Andrew Campbell: Repossession is all about default, and default is always defined by the agreement. Normal agreements usually say, if you’re even one day late, you’re in default. So, typically if you miss the first payment, boom.
Lending Companies Are Not Required to Provide Advance Notice When They Are Having Your Vehicle Repossessed
They’ll hire a repossession company, you will not be notified and your vehicle will be seized. Before the sale of the vehicle, they are obligated to send you a repossession notice, which is another area where people have to be really careful.
You Will Receive Notification after Repossession, before Your Vehicle Is Sold
Those repossession notices have to be stated in certain ways. There’s certain information that must be stated on those notices, and if those notices are not done properly, there’s a huge penalty. It’s an enormous penalty.
The reason for that is that the government, the courts, dealers, and consumers, all want to keep prices cheap. Prices increase if the dealer has to go through a court process to recover vehicles.
In the U.S., Dealers Are Permitted to Utilize Self-Help
Because they have to hire an attorney and there’s filing fees, and there’s a length of time, a delay. In the United States we came up with the premise that the dealer has the ability to use self-help.
Self-help means that as long as they follow certain rules and they do the repossession properly, and they give the proper notices, in return, they can do everything without court orders. But the tradeoff is they must do everything strictly correct.
In Order to Utilize Self-Help, the Company Must Follow Strict Criteria
They must be correct about it. If there are any mistakes, they’re liable. The liability is the finance charge plus 10% of the cash sale price.
The finance charge is normally the profit. If you think about the finance charge, it’s really just the profit, and 10% of the cash sale price is a little bit of pain because that’s probably not all profit. There are probably some other costs in there, too.
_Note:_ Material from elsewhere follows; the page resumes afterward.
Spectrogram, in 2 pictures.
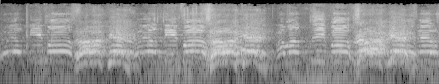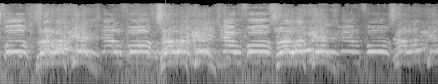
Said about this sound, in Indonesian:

I’ve seen situations, where major companies that deal in tens of millions of dollars in receivables, still don’t have their repossession notices correct. When they get hit with a class action, the penalties are enormous because it’s the 10% of the cash sale price plus the finance charge times thousands and thousands, perhaps tens of thousands, of people.